In a culture where we reach for the Tylenol bottle at the slightest hint of a headache, the concept that exercise can actually be a form of medicine is pretty foreign. But, according to the New York Times, a recent study published in BMJ suggests that exercise is just as effective as drugs in treating some serious conditions like heart disease and diabetes.
The study, conducted by a graduate student at the London School of Economics and Political Science along with the director of the Stanford Prevention Research Center at Stanford University School of Medicine, compared the data of 305 past studies to determine whether drugs are any more effective than exercise in reducing the deaths of patients with heart disease, chronic heart failure, stroke or diabetes. The short answer? Nope.

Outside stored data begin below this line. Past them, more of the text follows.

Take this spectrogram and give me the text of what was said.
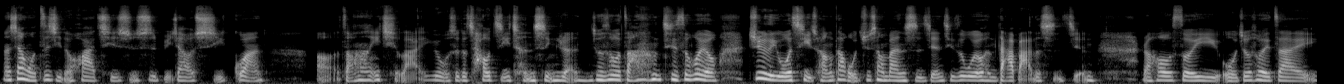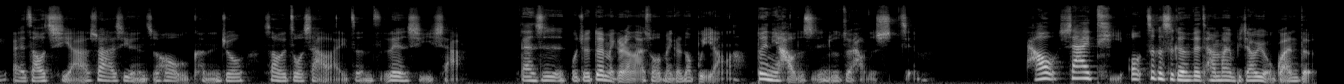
那像我自己的话，其实是比较习惯呃，早上一起来，因为我是个超级晨型人，就是我早上 其实会有距离我起床到我去上班时间，其实我有很大把的时间，然后所以我就会在哎早起啊，刷牙洗脸之后，可能就稍微坐下来一阵子练习一下。但是我觉得对每个人来说，每个人都不一样了，对你好的时间就是最好的时间。好，下一题哦，这个是跟 vitamin 比较有关的，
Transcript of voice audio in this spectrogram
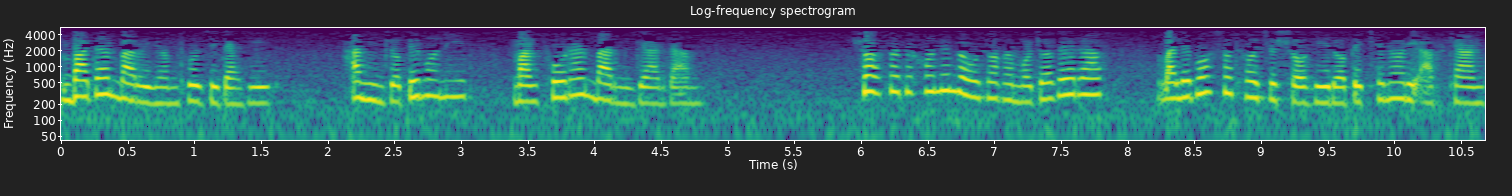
بعدا برایم توضیح دهید. همینجا بمانید من فورا برمیگردم. شاهزاده خانم به اتاق مجاور رفت و لباس و تاج شاهی را به کناری افکند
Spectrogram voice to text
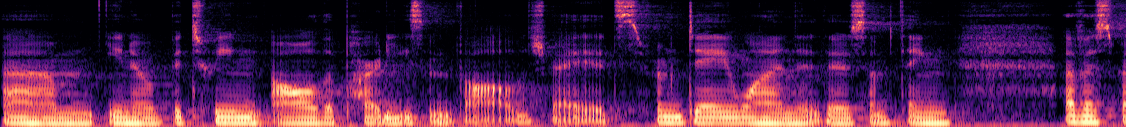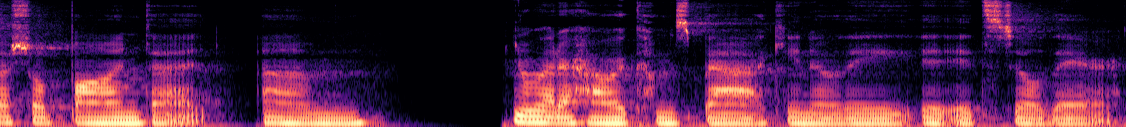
Um, you know, between all the parties involved, right? It's from day one. There's something of a special bond that um, no matter how it comes back, you know, they it, it's still there.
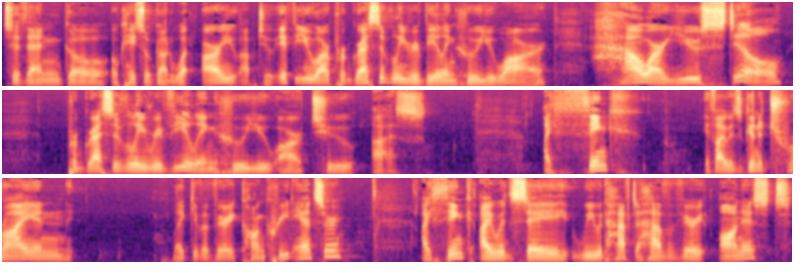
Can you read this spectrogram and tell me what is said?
to then go, okay, so God, what are you up to? If you are progressively revealing who you are, how are you still progressively revealing who you are to us? I think if I was going to try and like give a very concrete answer, I think I would say we would have to have a very honest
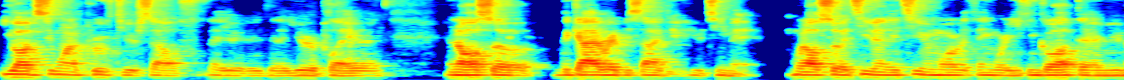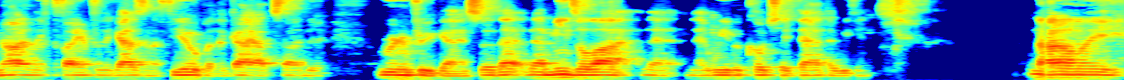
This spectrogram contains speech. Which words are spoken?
you obviously want to prove to yourself that you're that you're a player and, and also the guy right beside you, your teammate. But also it's even it's even more of a thing where you can go out there and you're not only fighting for the guys in the field, but the guy outside there rooting for you guys. So that that means a lot that that we have a coach like that that we can not only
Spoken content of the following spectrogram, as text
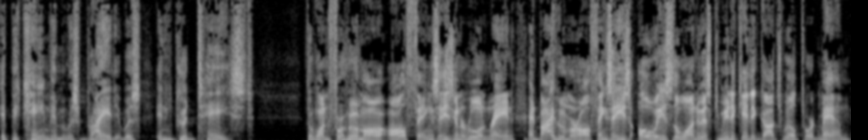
it became him. It was right. It was in good taste. The one for whom are all things, that he's going to rule and reign, and by whom are all things, that he's always the one who has communicated God's will toward man.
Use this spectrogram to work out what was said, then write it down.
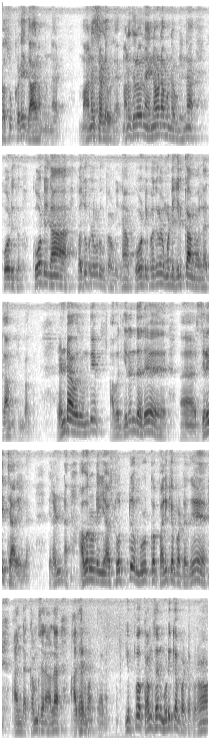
பசுக்களை தானம் பண்ணார். மனசளவில். மனசளவில் நான் என்ன வேணா பண்ணேன் அப்படின்னா கோடி கோடி தான் பசுக்களை கூட அப்படின்னா கோடி பசுக்கள் உங்கள்கிட்ட இருக்காமல் இல்லை அதான் முக்கியம் பார்க்கணும். ரெண்டாவது வந்து அவர் இருந்தது சிறைச்சாலையில். ரெண்டு அவருடைய சொத்து முழுக்க பறிக்கப்பட்டது அந்த கம்சனால் அதர்மத்தால். இப்போ கம்சன் முடிக்கப்பட்டப்புறம்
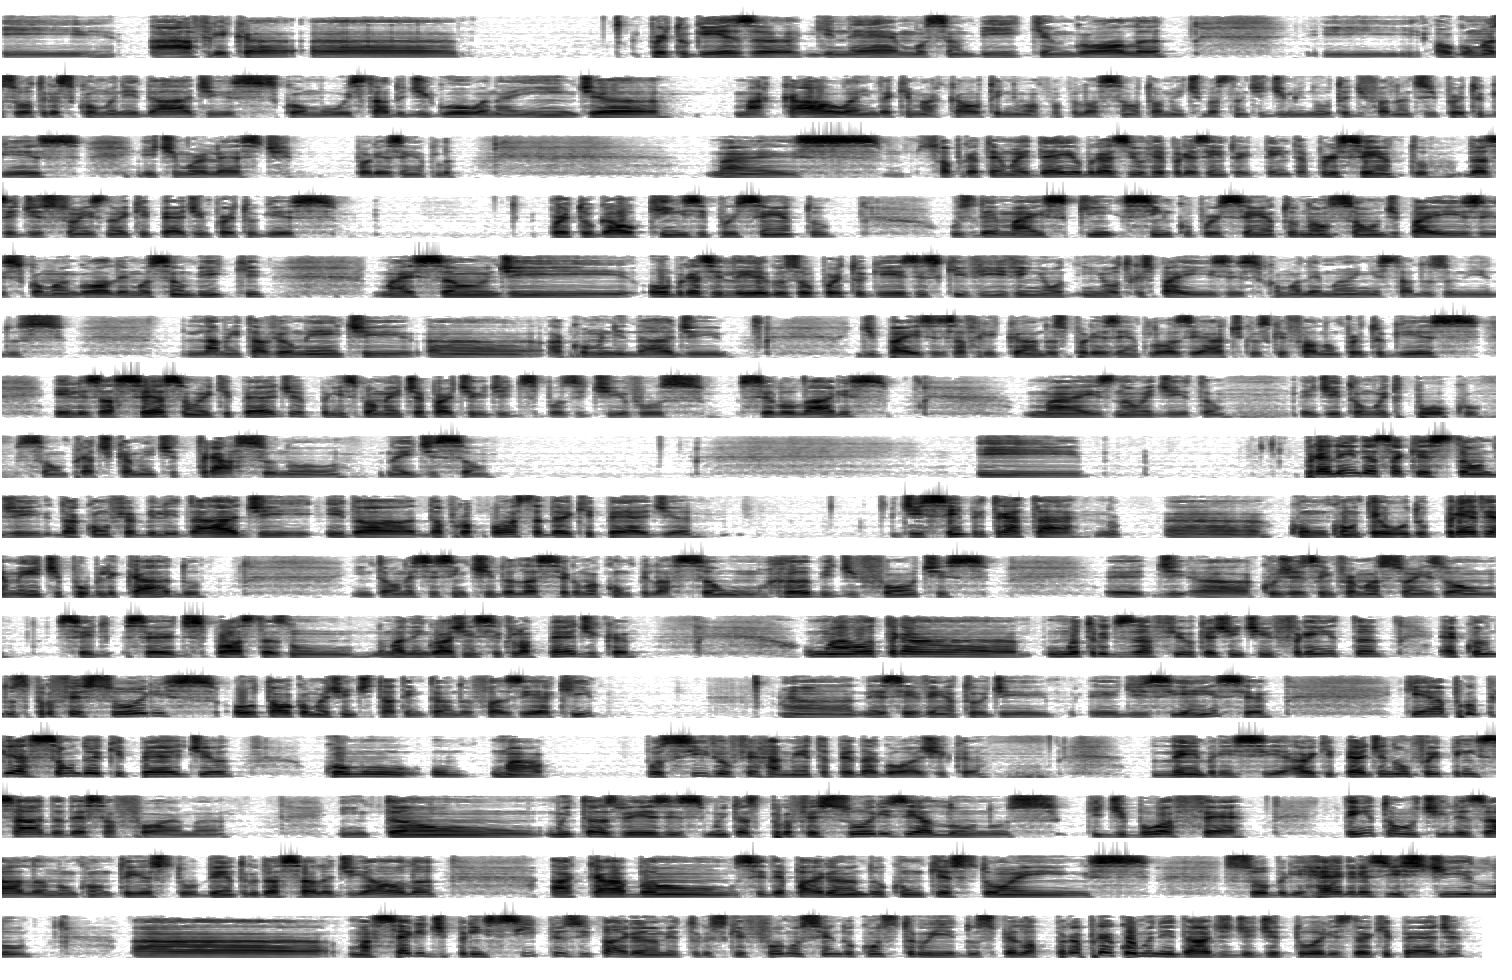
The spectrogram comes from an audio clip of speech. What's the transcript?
e a África uh, portuguesa, Guiné, Moçambique, Angola e algumas outras comunidades como o estado de Goa na Índia, Macau, ainda que Macau tenha uma população atualmente bastante diminuta de falantes de português, e Timor-Leste, por exemplo. Mas, só para ter uma ideia, o Brasil representa 80% das edições na Wikipédia em português. Portugal, 15%, os demais 5% não são de países como Angola e Moçambique, mas são de ou brasileiros ou portugueses que vivem em outros países, como Alemanha, Estados Unidos. Lamentavelmente, a, a comunidade de países africanos, por exemplo, ou asiáticos que falam português, eles acessam a Wikipédia, principalmente a partir de dispositivos celulares, mas não editam. Editam muito pouco, são praticamente traço no, na edição. E para além dessa questão de, da confiabilidade e da, da proposta da Wikipédia de sempre tratar uh, com conteúdo previamente publicado, então nesse sentido ela ser uma compilação, um hub de fontes, eh, de, uh, cujas informações vão ser, ser dispostas num, numa linguagem enciclopédica, uma outra, um outro desafio que a gente enfrenta é quando os professores, ou tal como a gente está tentando fazer aqui, uh, nesse evento de, de ciência, que é a apropriação da Wikipédia como uma possível ferramenta pedagógica. Lembrem-se, a Wikipédia não foi pensada dessa forma. Então, muitas vezes, muitos professores e alunos que de boa fé tentam utilizá-la num contexto dentro da sala de aula acabam se deparando com questões sobre regras de estilo, uh, uma série de princípios e parâmetros que foram sendo construídos pela própria comunidade de editores da Wikipédia.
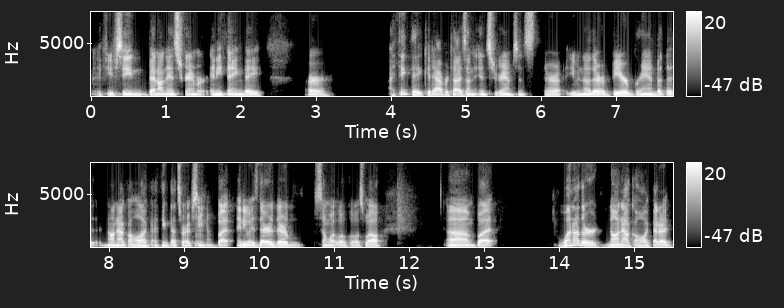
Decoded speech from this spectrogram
if you've seen, been on Instagram or anything, they are. I think they could advertise on Instagram since they're even though they're a beer brand, but the non-alcoholic. I think that's where I've seen Hmm. them. But anyways, they're they're somewhat local as well. Um, but one other non-alcoholic that I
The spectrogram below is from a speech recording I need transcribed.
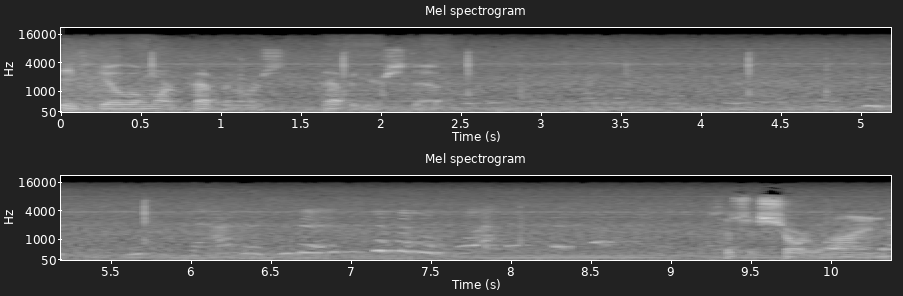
See if you get a little more pep in, your, pep in your step. Such a short line.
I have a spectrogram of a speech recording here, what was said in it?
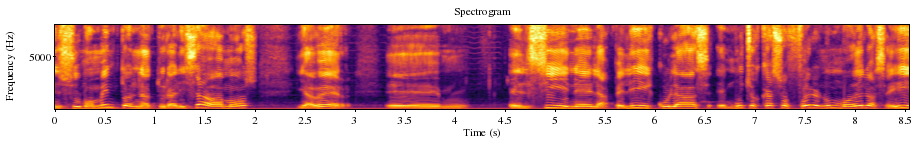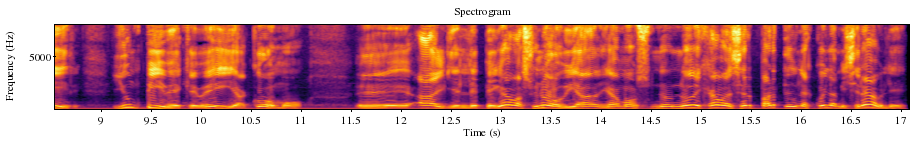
en su momento naturalizábamos y a ver... Eh, el cine, las películas, en muchos casos fueron un modelo a seguir. Y un pibe que veía cómo eh, alguien le pegaba a su novia, digamos, no, dejaba de ser parte de una escuela miserable.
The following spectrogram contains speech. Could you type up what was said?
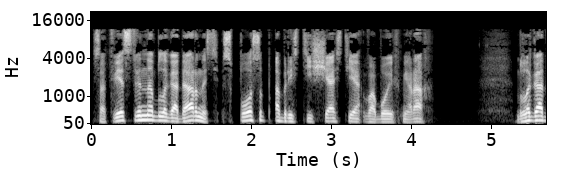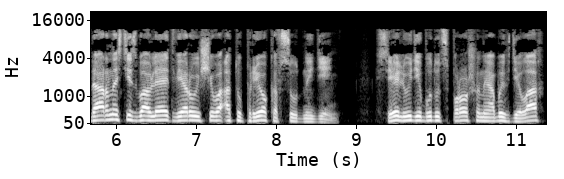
Соответственно, благодарность — способ обрести счастье в обоих мирах. Благодарность избавляет верующего от упрека в судный день. Все люди будут спрошены об их делах,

The results of the study showed that drugs and exercise produced nearly identical results in patients with heart disease and diabetes: A patient who used exercise as a form of treatment had the same risk of dying, or surviving, as a patient who used the commonly prescribed drugs. When it came to those who'd suffered strokes, exercise actually had a significantly greater impact on their chance of survival than medication. Chronic heart failure was the one disease studied where drugs were more effective as treatment than exercise.
Now the question is, what types of exercise are most effective? And, why? Don't expect to get those answers any time soon. As John Ioannidis, one of the leaders of the study, explained to the Times, there is a big need for more information regarding the effects of exercise and, in a perfect world, pharmaceutical companies would dedicate funds to such research. But, this being the real world and all, where bottom lines and profits rule, he's understandably doubtful that such funding will materialize in the near future.
So. Do you want to start a Kickstarter fund, or should I?